The 1st four kickers performance

Would you say that the first four kickers are “good”? In our classes, most agree that the first four kickers are indeed “good” kickers because they did not miss the goal in a sample of 100 kicks. Although, if you said “Yes”, you would be wrong.

The fifth kicker also kicks all one hundred footballs through the uprights but he consistently “splits” the uprights. His kicks are tightly grouped in the center of the field goal with slight variation between kicks.

The fifth kickers performance

We then ask the class, “Who are you going to choose to be the field goal kicker during the game?” Most choose the fifth kicker. Why? Because he is more consistent. The fifth kicker will be more predictable because he and his team have learned through practice to have better control over their critical inputs. Those critical inputs could include the angle of the kickers head over the ball when he kicks; the kickers follow through; the foot pounds of pressure when kicking; the angle of the football placed for the kick; etc. All these inputs can be measured, recorded, and improved to enhance the kickers’ performance.

If you were to film all 100 kicks that the fifth kicker made and super-impose the filmed kicks on top of each other, you would see little variation in his kicking method. This consistency leads to slight variation in his where the football crosses the plane of the goal.

Let us go back and review “why the first four kickers were not good.”

The sample of one hundred kicks gives us a glimpse (in statistics, it is called an “inference”) into the capability of the kicker to kick 1000, or 10,000 or 100,000 kicks.

Sample of 100 kicks from a population of kicks

We will not know what that sample is inferring until we look at it through some sort of statistical analysis tool. To simply say the first four kickers are “Good” based on the sample being “Good” (as opposed to “Bad”) is to ignore the variation between kicks.

You might ask “How can we take variation into account when determining if the kicker is good or not”. Great question! … Let us say that each kick of the football gave us a data point (a combination of an X, Y and Z coordinate) from a virtual grid that surrounds the field goal (they actually do this in the NFL). When we calculate the amount of variation of the sample of 100 kicks from kicker #1, we would see that there is a large standard deviation. This is where we turn that standard deviation number into a picture to show the impact variation has on performance of the kicker to hit the target (the center of the goal). As Lean Six Sigma practitioners, we are interested in +/- 3 standard deviations from the average (Read more about why we use the +/- 3 standard deviation from the average).

Taking the sample of 100 kick into account when explaining the performance of the kicker

When we show the normal curve (which equals +/-3 standard deviations from the average) and overlay it on the field goal, we might find that the bell curve exceeds the two goal posts. This is an inference as to what the population of kicks (taken from the samples of 100 kicks of each of the four kickers) will look like in future if they still perform with same variation in kicks.

While the 5th kicker does not create a defect in his sample of 100 kicks, he will eventually create a defect

When we calculate the standard deviation of the fifth kicker and use it to draw the bell curve over-layed on the field goal, we see a bell curve that fits inside the two goal posts.  
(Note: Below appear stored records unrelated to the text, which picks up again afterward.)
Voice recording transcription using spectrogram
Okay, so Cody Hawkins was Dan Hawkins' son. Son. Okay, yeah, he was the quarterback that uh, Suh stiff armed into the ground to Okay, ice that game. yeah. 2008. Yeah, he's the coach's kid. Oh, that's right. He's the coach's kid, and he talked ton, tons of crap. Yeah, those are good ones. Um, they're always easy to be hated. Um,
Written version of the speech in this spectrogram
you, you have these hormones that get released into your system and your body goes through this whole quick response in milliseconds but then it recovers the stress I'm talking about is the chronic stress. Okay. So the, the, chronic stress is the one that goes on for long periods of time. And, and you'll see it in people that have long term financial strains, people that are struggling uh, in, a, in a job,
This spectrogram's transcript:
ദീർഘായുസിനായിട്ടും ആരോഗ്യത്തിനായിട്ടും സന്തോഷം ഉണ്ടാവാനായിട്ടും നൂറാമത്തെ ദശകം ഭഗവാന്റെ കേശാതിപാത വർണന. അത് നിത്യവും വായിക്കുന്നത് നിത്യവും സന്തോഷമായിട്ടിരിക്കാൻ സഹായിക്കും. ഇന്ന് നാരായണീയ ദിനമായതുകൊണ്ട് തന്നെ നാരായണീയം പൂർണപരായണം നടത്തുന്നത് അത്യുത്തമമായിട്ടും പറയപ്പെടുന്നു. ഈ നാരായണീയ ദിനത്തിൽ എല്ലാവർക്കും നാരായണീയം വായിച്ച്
The fifth kicker has a smaller standard deviation

I will ask the question that I asked earlier in this discussion: “Who are you going to choose to be the field goal kicker during the game?” 
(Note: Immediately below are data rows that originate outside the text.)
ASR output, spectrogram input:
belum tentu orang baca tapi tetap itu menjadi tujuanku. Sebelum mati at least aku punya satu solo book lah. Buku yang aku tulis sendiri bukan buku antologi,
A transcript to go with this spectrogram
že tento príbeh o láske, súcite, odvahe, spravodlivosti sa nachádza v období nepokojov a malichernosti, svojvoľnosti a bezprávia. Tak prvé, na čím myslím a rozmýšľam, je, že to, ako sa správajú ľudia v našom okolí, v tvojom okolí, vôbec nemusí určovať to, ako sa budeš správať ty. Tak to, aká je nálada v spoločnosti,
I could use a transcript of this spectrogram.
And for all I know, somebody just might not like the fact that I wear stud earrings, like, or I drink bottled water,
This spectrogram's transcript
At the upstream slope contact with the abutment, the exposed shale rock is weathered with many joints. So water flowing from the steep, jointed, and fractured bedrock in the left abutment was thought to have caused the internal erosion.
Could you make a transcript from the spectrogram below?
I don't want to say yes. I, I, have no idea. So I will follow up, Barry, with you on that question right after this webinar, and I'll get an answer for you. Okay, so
In the Lean Six Sigma methodology, this is what we are trying to achieve. We strive to be that fifth kicker who has phenomenal control over his inputs to create a kick that splits the goal posts every time. Just like the kicker, organizations who are consistently and predictably producing good products and services will be more valuable in the eyes of customers.
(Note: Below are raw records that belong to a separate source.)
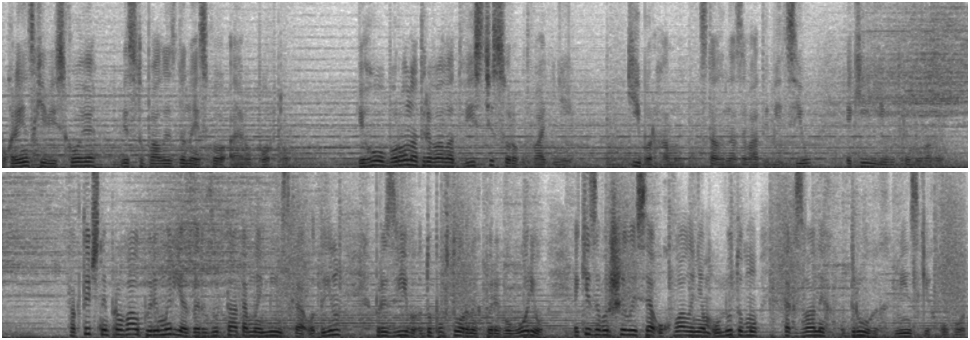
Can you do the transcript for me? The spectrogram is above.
українські військові відступали з Донецького аеропорту. Його оборона тривала 242 дні. Кіборгами стали називати бійців, які її утримували. Фактичний провал перемир'я за результатами Мінська 1 призвів до повторних переговорів, які завершилися ухваленням у лютому так званих других мінських угод.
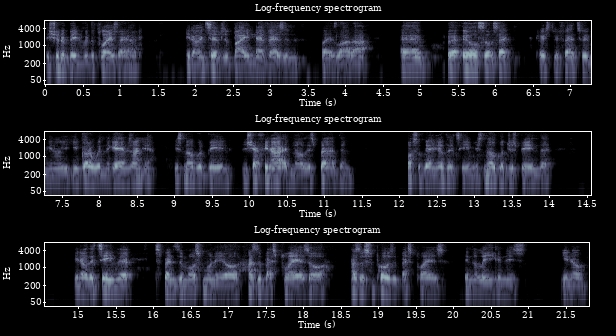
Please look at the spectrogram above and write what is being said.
they should have been with the players they had, you know, in terms of buying Neves and players like that. Uh, but he also said, Chris, to be fair to him, you know, you've got to win the games, aren't you? It's no good being, and Sheffield United know this better than possibly any other team. It's no good just being the, you know, the team that spends the most money or has the best players or has the supposed best players in the league and is, you know,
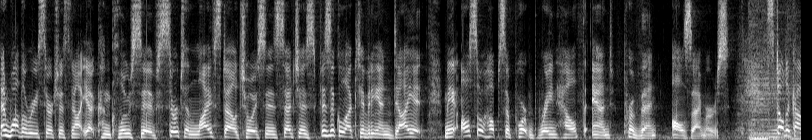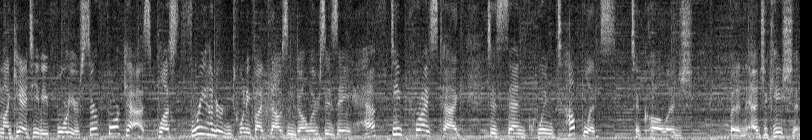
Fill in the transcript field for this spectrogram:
And while the research is not yet conclusive, certain lifestyle choices such as physical activity and diet may also help support brain health and prevent Alzheimer's. Still to come on KITV4, your surf forecast, plus $325,000 is a hefty price tag to send quintuplets to college. But an education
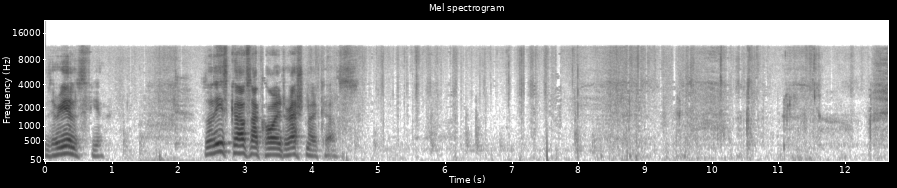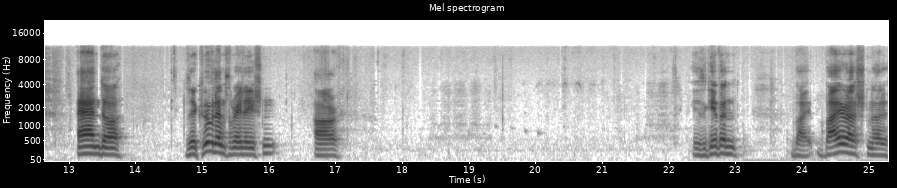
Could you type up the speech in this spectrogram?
the real sphere. So these curves are called rational curves. And uh, the equivalence relation are is given by birational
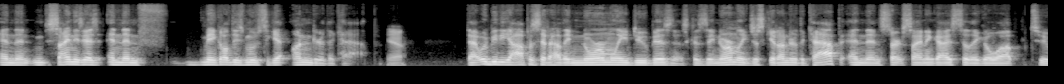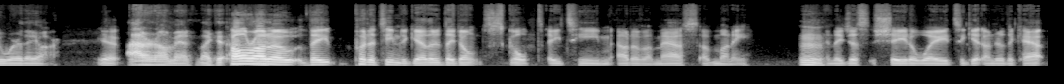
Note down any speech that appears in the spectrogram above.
and then sign these guys and then f- make all these moves to get under the cap. Yeah. That would be the opposite of how they normally do business because they normally just get under the cap and then start signing guys till they go up to where they are. Yeah. I don't know, man. Like uh, Colorado, they put a team together. They don't sculpt a team out of a mass of money Mm, and they just shade away to get under the cap.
Do you have an interesting story or teaching tool to explain Lean Six Sigma? If so, include the story or tool in the comments below.